### [Your objective]
From the listing that follows, reproduce only the lines from the one holding "Spectrogram reading, what is being said" through the one holding "Let me know what's said in this spectrogram.", both included, with no pictures.

### [Record set]
++++++++++
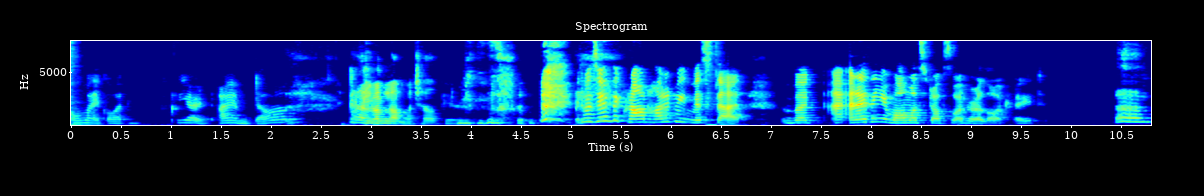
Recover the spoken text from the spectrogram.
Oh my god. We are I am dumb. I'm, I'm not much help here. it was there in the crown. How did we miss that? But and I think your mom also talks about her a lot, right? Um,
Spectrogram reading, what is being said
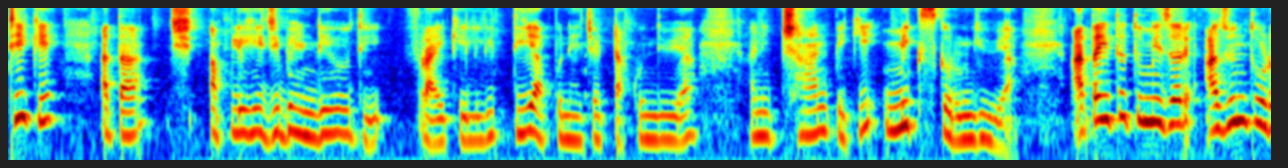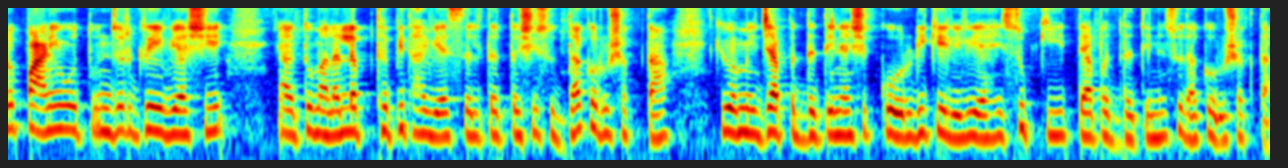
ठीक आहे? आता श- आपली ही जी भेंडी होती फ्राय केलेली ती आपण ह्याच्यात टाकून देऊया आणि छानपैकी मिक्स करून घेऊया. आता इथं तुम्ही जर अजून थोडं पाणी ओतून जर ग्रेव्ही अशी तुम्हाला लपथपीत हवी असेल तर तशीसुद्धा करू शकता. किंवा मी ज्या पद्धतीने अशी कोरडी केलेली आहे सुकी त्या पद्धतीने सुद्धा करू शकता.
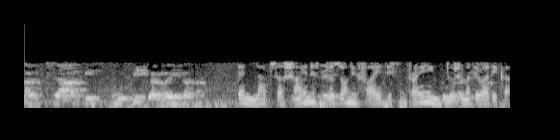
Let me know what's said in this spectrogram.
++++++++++
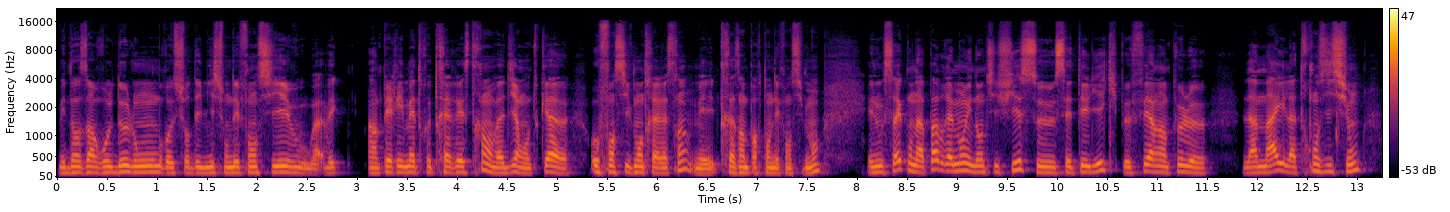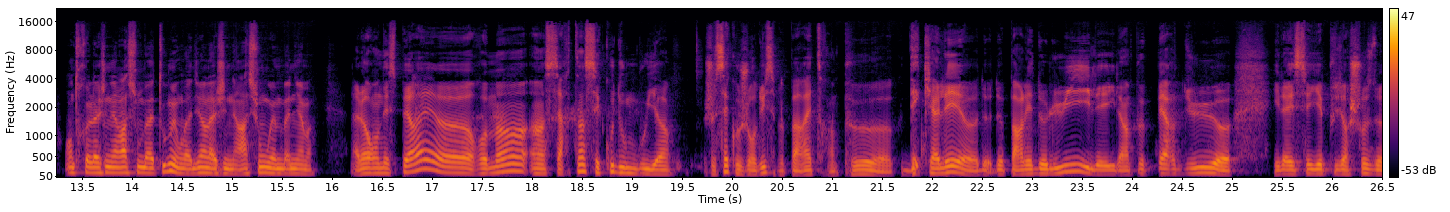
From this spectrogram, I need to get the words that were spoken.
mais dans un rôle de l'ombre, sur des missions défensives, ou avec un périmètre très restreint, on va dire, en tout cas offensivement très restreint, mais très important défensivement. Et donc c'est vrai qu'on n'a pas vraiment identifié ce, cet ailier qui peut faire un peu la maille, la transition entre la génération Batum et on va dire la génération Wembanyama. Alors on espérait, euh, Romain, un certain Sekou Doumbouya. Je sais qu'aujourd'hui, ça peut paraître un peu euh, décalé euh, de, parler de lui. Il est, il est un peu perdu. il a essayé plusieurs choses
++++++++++
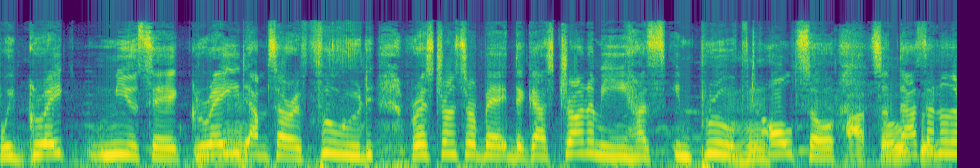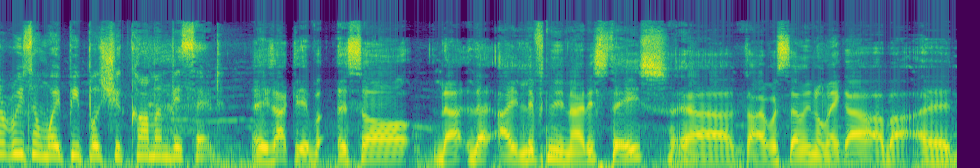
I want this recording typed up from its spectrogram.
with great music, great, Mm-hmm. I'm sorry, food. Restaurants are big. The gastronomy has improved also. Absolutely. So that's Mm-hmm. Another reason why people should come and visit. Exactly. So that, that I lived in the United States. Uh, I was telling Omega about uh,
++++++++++
### [Solution for this task]
Spectrogram reading, what is being said
ठीक आहे? आता श- आपली ही जी भेंडी होती फ्राय केलेली ती आपण ह्याच्यात टाकून देऊया आणि छानपैकी मिक्स करून घेऊया. आता इथं तुम्ही जर अजून थोडं पाणी ओतून जर ग्रेव्ही अशी तुम्हाला लपथपीत हवी असेल तर तशीसुद्धा करू शकता. किंवा मी ज्या पद्धतीने अशी कोरडी केलेली आहे सुकी त्या पद्धतीने सुद्धा करू शकता.
Let me know what's said in this spectrogram.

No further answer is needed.